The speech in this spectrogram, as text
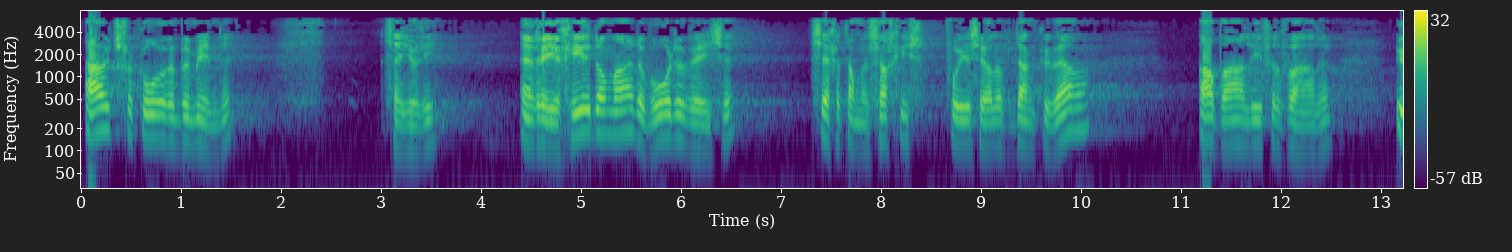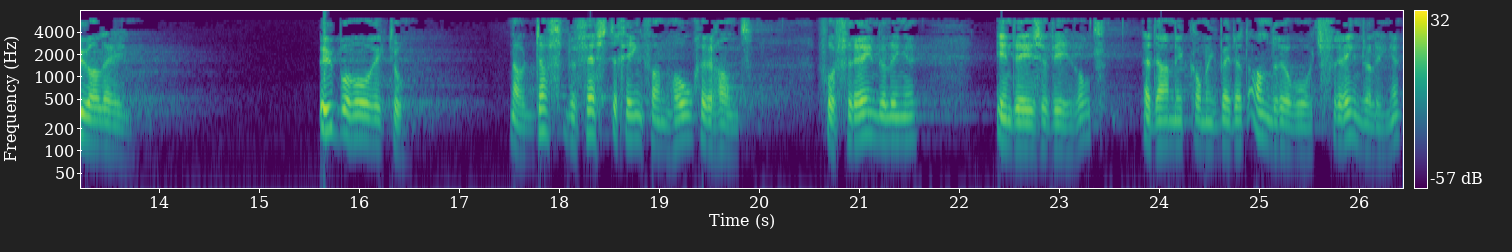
Uitverkoren beminden, zijn jullie. En reageer dan maar, de woorden weet je. Zeg het dan maar zachtjes voor jezelf, dank u wel. Abba, lieve vader, u alleen. U behoor ik toe. Nou, dat is bevestiging van hogerhand voor vreemdelingen in deze wereld. En daarmee kom ik bij dat andere woord, vreemdelingen.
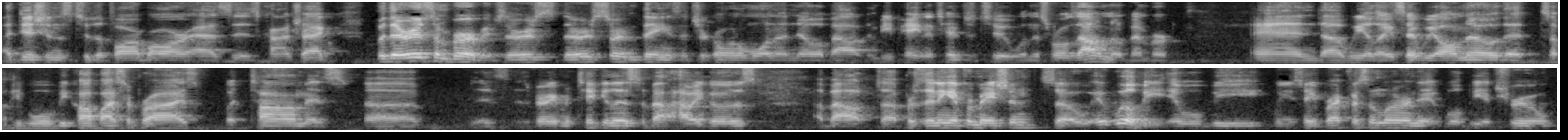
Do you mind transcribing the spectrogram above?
additions to the FAR/BAR as is contract. But there is some verbiage. There's there's certain things that you're going to want to know about and be paying attention to when this rolls out in November. And uh, we, like I said, we all know that some people will be caught by surprise. But Tom is uh, is, is, very meticulous about how he goes about uh, presenting information. So it will be. It will be when you say breakfast and learn. It will be a true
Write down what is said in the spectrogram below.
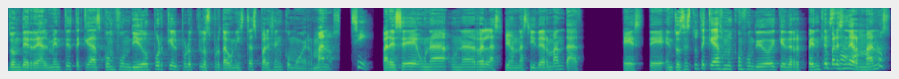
donde realmente te quedas confundido porque el pro- los protagonistas parecen como hermanos. Sí, parece una, una relación así de hermandad. Este, entonces tú te quedas muy confundido de que de repente está- parecen ajá. hermanos,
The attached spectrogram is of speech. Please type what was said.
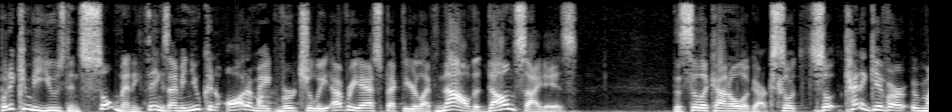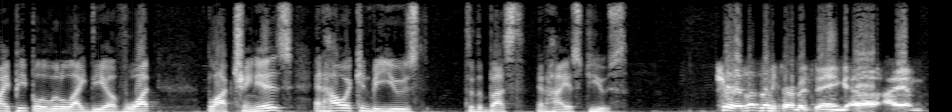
but it can be used in so many things. I mean, you can automate virtually every aspect of your life. Now, the downside is the Silicon oligarchs. So, so kind of give our, my people a little idea of what blockchain is and how it can be used to the best and highest use. Sure. Let, let me start by saying uh, I am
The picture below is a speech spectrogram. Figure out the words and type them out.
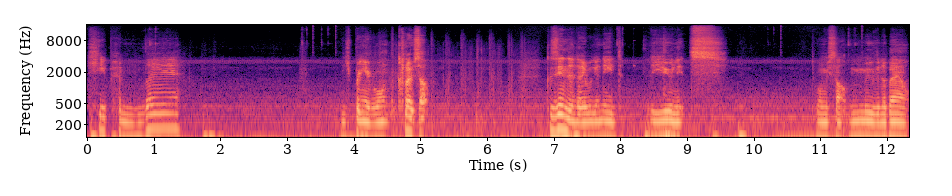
Keep him there. Just bring everyone close up. Because at the end of the day, we're going to need the units when we start moving about.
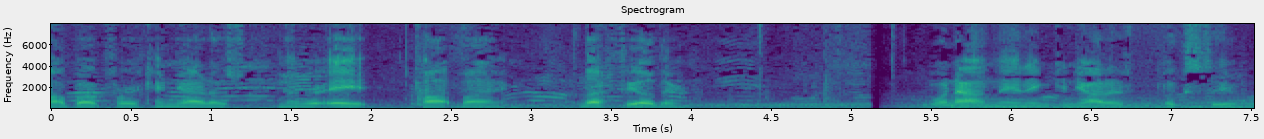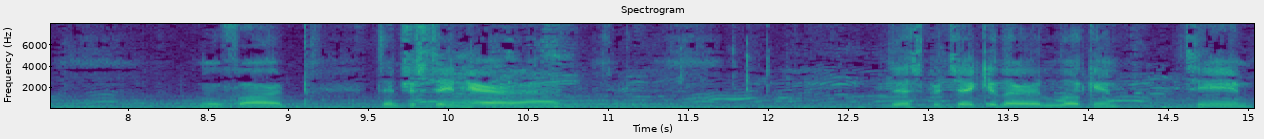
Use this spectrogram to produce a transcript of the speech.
Pop up for Cañada's number 8, caught by left fielder. One out in the inning. Cañada looks to move forward. It's interesting here. Uh, this particular looking team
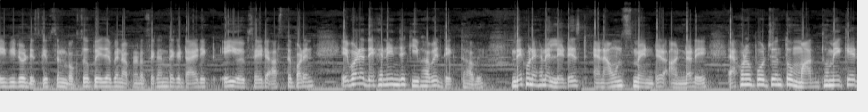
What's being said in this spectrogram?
এই ভিডিও ডিসক্রিপশন বক্সেও পেয়ে যাবেন। আপনারা সেখান থেকে ডাইরেক্ট এই ওয়েবসাইটে আসতে পারেন। এবারে দেখে নিন যে কীভাবে দেখতে হবে। দেখুন, এখানে লেটেস্ট অ্যানাউন্সমেন্টের আন্ডারে এখনও পর্যন্ত মাধ্যমিকের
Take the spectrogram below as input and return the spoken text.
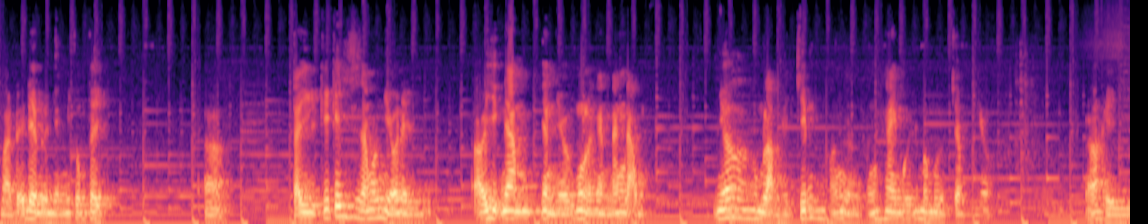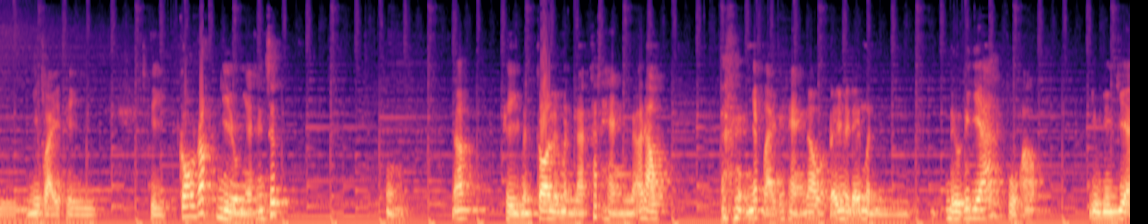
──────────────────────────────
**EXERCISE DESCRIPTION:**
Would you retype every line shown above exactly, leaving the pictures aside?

**RESULT FOR THIS TASK:**
The speech in this spectrogram, as text
Uitverkoren beminden, zijn jullie. En reageer dan maar, de woorden weet je. Zeg het dan maar zachtjes voor jezelf, dank u wel. Abba, lieve vader, u alleen. U behoor ik toe. Nou, dat is bevestiging van hogerhand voor vreemdelingen in deze wereld. En daarmee kom ik bij dat andere woord, vreemdelingen.
Do you mind transcribing the spectrogram above?
additions to the FAR/BAR as is contract. But there is some verbiage. There's there's certain things that you're going to want to know about and be paying attention to when this rolls out in November. And uh, we, like I said, we all know that some people will be caught by surprise. But Tom is uh, is, is, very meticulous about how he goes about uh, presenting information. So it will be. It will be when you say breakfast and learn. It will be a true
Write down what is said in the spectrogram below.
donde realmente te quedas confundido porque el pro- los protagonistas parecen como hermanos. Sí, parece una, una relación así de hermandad. Este, entonces tú te quedas muy confundido de que de repente está- parecen ajá. hermanos,
The attached spectrogram is of speech. Please type what was said.
but it can be used in so many things. I mean, you can automate virtually every aspect of your life. Now, the downside is the Silicon oligarchs. So, so kind of give our, my people a little idea of what blockchain is and how it can be used to the best and highest use. Sure. Let, let me start by saying uh, I am
The picture below is a speech spectrogram. Figure out the words and type them out.
Keep him there. Just bring everyone close up. Because at the end of the day, we're going to need the units when we start moving about.
Use this spectrogram to produce a transcript of the speech.
Pop up for Cañada's number 8, caught by left fielder. One out in the inning. Cañada looks to move forward. It's interesting here. Uh, this particular looking team
What's being said in this spectrogram?
এই ভিডিও ডিসক্রিপশন বক্সেও পেয়ে যাবেন। আপনারা সেখান থেকে ডাইরেক্ট এই ওয়েবসাইটে আসতে পারেন। এবারে দেখে নিন যে কীভাবে দেখতে হবে। দেখুন, এখানে লেটেস্ট অ্যানাউন্সমেন্টের আন্ডারে এখনও পর্যন্ত মাধ্যমিকের
Take the spectrogram below as input and return the spoken text.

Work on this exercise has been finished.